Stem cell transplant is the replacement of damaged bone marrow cells with healthy cells (stem cells). Stem cells are immature cells produced in the bone marrow that make more stem cells, red blood cells, white blood cells, and platelets.
Although some people experience few problems with a transplant, others may develop complications that may require treatment or hospitalization. Together you can weigh the risks and benefits to decide whether a stem cell transplant is right for you.
The usual doses of chemotherapy drugs can cause serious side effects to quickly dividing tissues such as the bone marrow. A stem cell transplant (SCT) allows doctors to use higher doses of chemotherapy and, sometimes, radiation therapy.
Multiple Myeloma: Stem Cell Transplant for Healthy Blood Multiple Myeloma: Stem Cell Transplant for Healthy Blood SOURCE
Rochester, Minn.: Mayo Foundation for Medical Education and Research; 2009. Stem cell transplant (peripheral blood, bone marrow, and cord blood transplants).
Stem cell transplant (SCT) is the only treatment that can cure chronic myelomonocytic (MY-eh-loh-MAH-noh-SIH-tik) leukemia (CMML). Then the patient receives new, functioning blood-forming stem cells.
Giving chemotherapy to the entire body before a stem cell transplant stops the growth of tumor cells by stopping them from dividing or killing them. After treatment, stem cells are collected from the patient's blood and stored.
Stem cell transplants can benefit people with a variety of both cancerous (malignant) and noncancerous (nonmalignant) diseases. Doctors then infuse into your body healthy stem cells that previously have been collected from you or a donor.
l. Ten days before the transplant (Day 10), subjects will be admitted to the bone marrow transplant unit and placed in isolation to reduce exposure to infections. Isolation will be continued until adequate numbers of cells are present in the blood to fight infection.
The main types are: Autologous ("Auto") Stem Cell Transplant This type of transplant uses your own stem cells.
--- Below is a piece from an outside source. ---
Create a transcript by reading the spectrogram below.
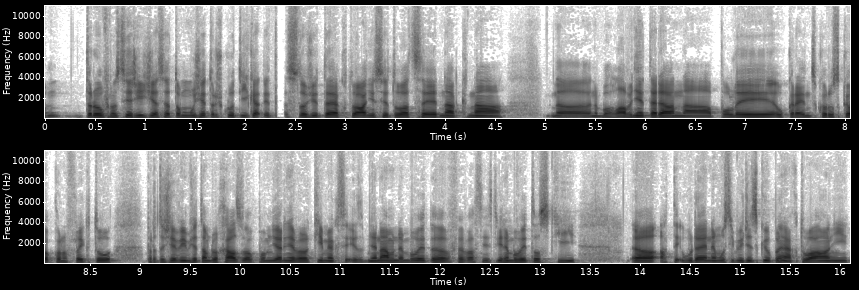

Most transplants for multiple myeloma and relapsed non-Hodgkin's or Hodgkin lymphoma are autologous.
This is a phase I, dose-escalation study of melphalan and bortezomib followed by a phase II study. Patients receive melphalan intravenously (IV) continuously on days -5 to -2 and bortezomib IV over 3-5 seconds on days -4 and -1.